By: Attorney Katherine S. Breckenridge, Esq.

Published April 12, 2019 – INSIDENOVA / Culpeper Times

Estate Planning : Life. Hope. Care. Assets. – The Complete Story

Prophecy. A word that seems shunned in contemporary vernacular. Why? When referenced correctly it is what gives our community the most steadfast, secure foundation known to man, yet not of man. “He is not here . . .” (Matthew 28:6 KJV); a message delivered by an angel whose “countenance was like lightening.” If the story ended there, what would this Easter season look like? ” . . . for He is risen, as He said.” The fulfillment gives us – Life. Hope. Celebration.

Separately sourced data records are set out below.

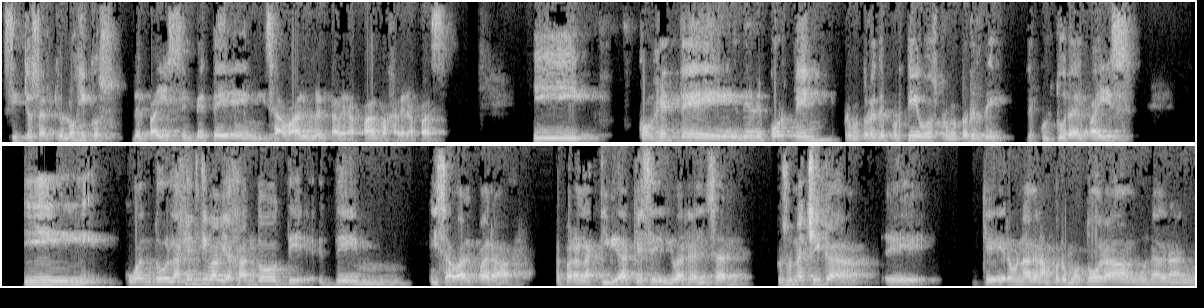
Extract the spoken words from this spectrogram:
sitios arqueológicos del país, en Petén, Izabal, Alta Verapaz, Baja Verapaz. Y con gente de deporte, promotores deportivos, promotores de, de cultura del país. Y cuando la gente iba viajando de, de mm, Izabal para, para la actividad que se iba a realizar, pues una chica eh, que era una gran promotora, una gran,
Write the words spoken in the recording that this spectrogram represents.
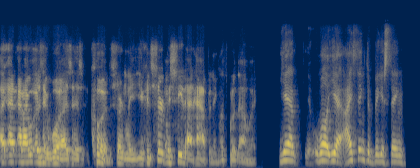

In the midst of this season of renewal and restoration, thinking about how many in our older adult community have gone to great lengths year-after-year to share with many of us the traditions of Easter, I found myself hoping that we give back; that our actions enrich their lives manifold.

How does one accomplish this? Perhaps helping in the areas of care and assets. What do the two have in common? Everything, as it relates to estate planning.

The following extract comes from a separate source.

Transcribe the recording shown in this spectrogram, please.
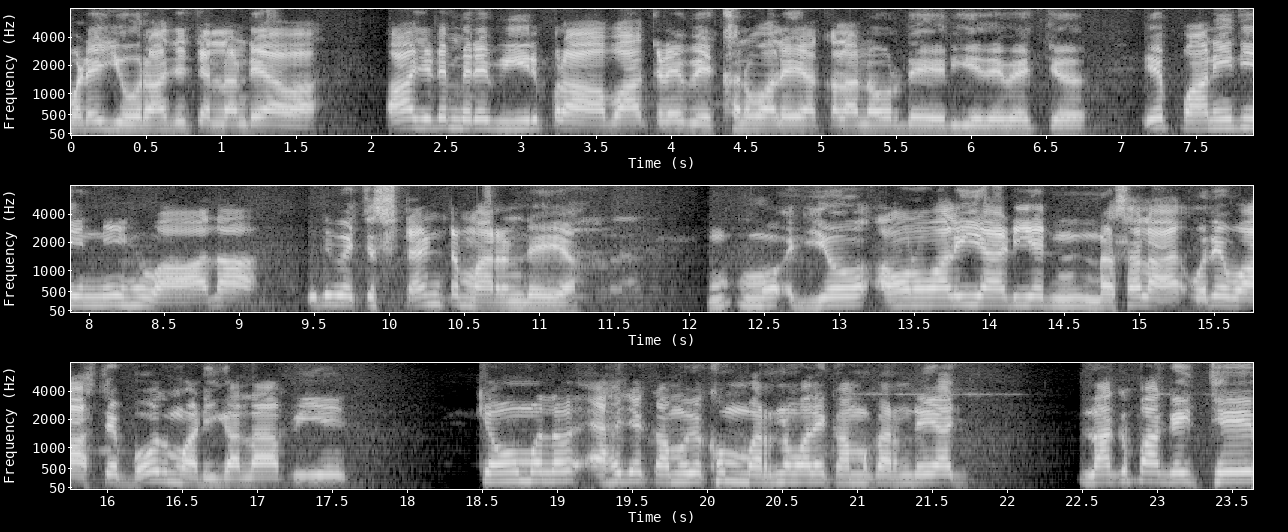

Recently, I was asked to present during a community gathering, addressing two aspects. The first, being what were the most prevalent challenges faced by most of my clients. The second, to talk about what the older adult generation contributes to our community.

Admittedly, I struggled as I was challenged to condense the first response into five minutes, and the second response into two minutes, as I was part of a panel of speakers.

Being used to having on average ninety minutes to speak when teaching a seminar, I embraced the challenge of encapsulating estate planning challenges into five minutes by narrowing down the issues into two main categories, care and assets. Estate planning clients are generally dealing with one, if not both, subject matters.

Five minutes to highlight the struggles. What better way to share the urgency of planning ahead than thru a story, emphasizing that planning ahead is the best approach.

Beginning with the care of a person, picture the older adult who is facing a cognitive challenge, which has robbed her of the ability to make sound decisions, to understand her environment, and is placing her in harm’s way. The same cognitive challenge has aged her physique, making her appear twenty plus years her senior.

No longer able to give agency authority through a power of attorney, the alternative is a petition for guardianship and conservatorship. The ultimate outcome, the protection of the older adult – maintaining her quality of life and using her assets for her benefit, was affected. However, this was not without the cost of a painful trial, pitting a mother holding tight to conspiracy theories against adult children bearing witness to the public display of irrational behavior and hurtful comments brought on by such a disease. If we had been able to use the least restrictive means of a power of attorney, the matter may have remained private and a level of dignity maintained.

The concept of care segued to assets, with a mere three minutes to go. Control the use of your assets for your care and the distribution of your assets upon your death. Doesn’t all pass to spouse even if I don’t have a last will and testament? Not if you have children outside of your current marital unit. Picture the person who has lived many years in a house with his bride, creating memories that upon her passing he has only those on which to lean. You see, it was her name only that was on the deed, and she passed without a last will and testament – meaning intestate. She had three children outside of that marital unit, and because of the default to the Code of Virginia for an intestate estate, the husband was left owning only one-third of the house and his three step-children owned equal shares of two-thirds. Such a scenario may create quite a painful situation when the husband, who clings to the memories, now does not wholly own the roof over his head, but shares a minor interest with three step-children with whom he never got along, who combined own the majority interest.

The theme communicated – plan in advance. Utilize the documents offered in the Code of Virginia. Protect you. Control your assets. Memorialize your wishes, your intent.

Having delivered the message under the five-minute wire, I then turned to sharing a response, a compact one nonetheless, about the contribution of older adults to our community. Even though I wanted to say, “we are the community,” and my preference would have been to speak on the subject for hours; however, thankful for the two minutes, I shared from my heart.

The two words that encapsulate the contribution are legacy and stability. In the hopes of depicting the essence of such a contribution, I shared how I recently met with a gentleman of senior years who was facing the challenges of Parkinson’s. He was experiencing the physical limitations brought on by the disease, and he knew the physical and mental projections that are in store. Not having either a power of attorney or advance medical directive in place, it was his objective to memorialize his wishes for his care and to give agency authority to another to help make decisions for him when needed.

During our meeting, this precious man looked at me and shared how he would trust his grandson to be his agent under his power of attorney and advance medical directive. That family members were always turning to his grandson for help, which he willingly gave. What he shared next was what I will forever treasure. He stated that he had watched his grandson grow up, and he never thought he would be in a position to think this; however, he thinks so highly of his grandson, his character, the way he helps others, that if he – the grandfather, were a younger man, he would want to grow up to emulate his grandson.

Priceless. A grandfather who mentored his grandson so well and made such an impression, that the grandson now has the skills to help others. Such a contribution by both to the community is a tradition that can be celebrated, giving us all a legacy of hope.